##### Provided data
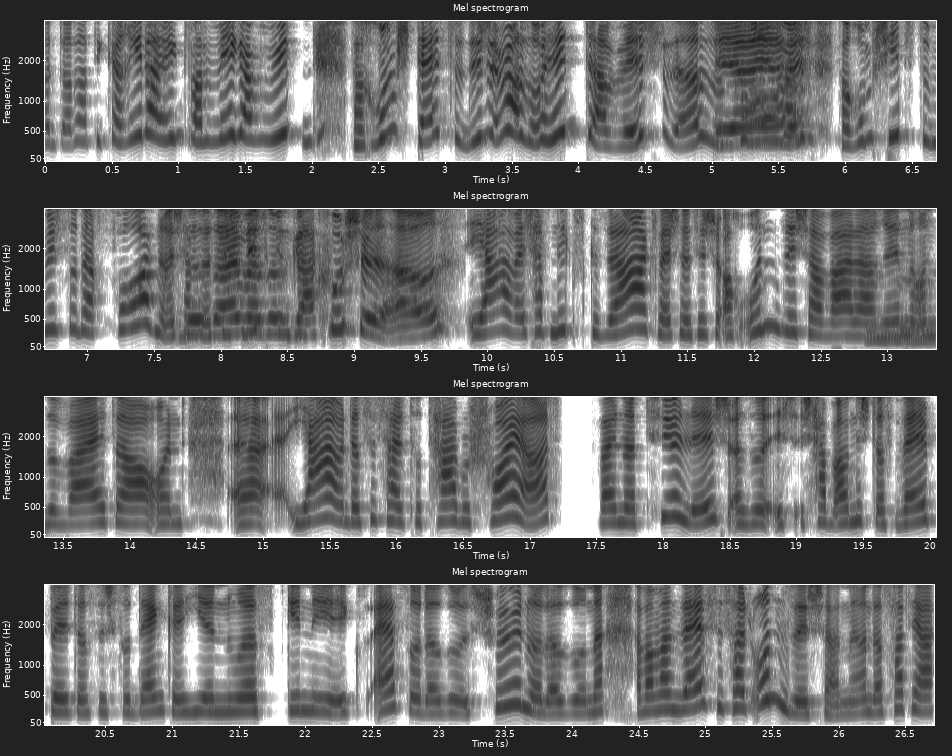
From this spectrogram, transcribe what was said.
Und dann hat die Karina irgendwann mega wütend. Warum stellst du dich immer so hinter mich? Ne? So Ja, komisch. Warum schiebst du mich so nach vorne? Ich habe natürlich immer nicht so gesagt. Gekuschel aus. Ja, aber ich habe nichts gesagt, weil ich natürlich auch unsicher war darin Mhm. und so weiter. Und äh, ja, und das ist halt total bescheuert, weil natürlich, also ich, ich habe auch nicht das Weltbild, dass ich so denke, hier nur Skinny XS oder so ist schön oder so, ne? Aber man selbst ist halt unsicher, ne? Und das hat ja,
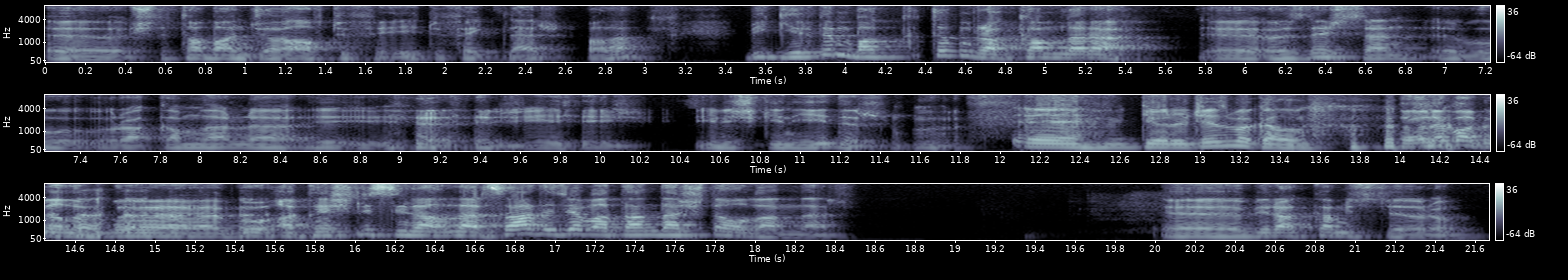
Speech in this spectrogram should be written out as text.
E, işte tabanca, av tüfeği, tüfekler falan. Bir girdim baktım rakamlara. Ee, Özdeş sen e, bu rakamlarla e, ilişkin iyidir. E, göreceğiz bakalım. Söyle bakalım e, bu ateşli silahlar sadece vatandaşta olanlar. E, bir rakam istiyorum.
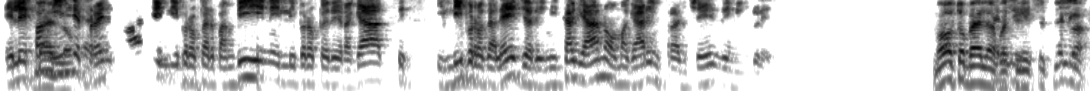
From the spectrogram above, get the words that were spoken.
e le famiglie Bello. prendono anche il libro per bambini, il libro per i ragazzi, il libro da leggere in italiano o magari in francese, in inglese. Molto bella questa iniziativa.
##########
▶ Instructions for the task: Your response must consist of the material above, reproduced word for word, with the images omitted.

▶ Your solution:
From this spectrogram, transcribe what was said.
Und dann hat die Karina irgendwann mega wütend. Warum stellst du dich immer so hinter mich? Ne? So Ja, komisch. Warum schiebst du mich so nach vorne? Ich habe natürlich immer nicht so gesagt. Gekuschel aus. Ja, aber ich habe nichts gesagt, weil ich natürlich auch unsicher war darin Mhm. und so weiter. Und äh, ja, und das ist halt total bescheuert, weil natürlich, also ich, ich habe auch nicht das Weltbild, dass ich so denke, hier nur Skinny XS oder so ist schön oder so, ne? Aber man selbst ist halt unsicher, ne? Und das hat ja,
Speech in this spectrogram should be written out as text.
E, işte tabanca, av tüfeği, tüfekler falan. Bir girdim baktım rakamlara. Ee, Özdeş sen e, bu rakamlarla e, ilişkin iyidir. E, göreceğiz bakalım. Söyle bakalım e, bu ateşli silahlar sadece vatandaşta olanlar. E, bir rakam istiyorum.
From the spectrogram above, get the words that were spoken.
e le famiglie Bello. prendono anche il libro per bambini, il libro per i ragazzi, il libro da leggere in italiano o magari in francese, in inglese. Molto bella questa iniziativa.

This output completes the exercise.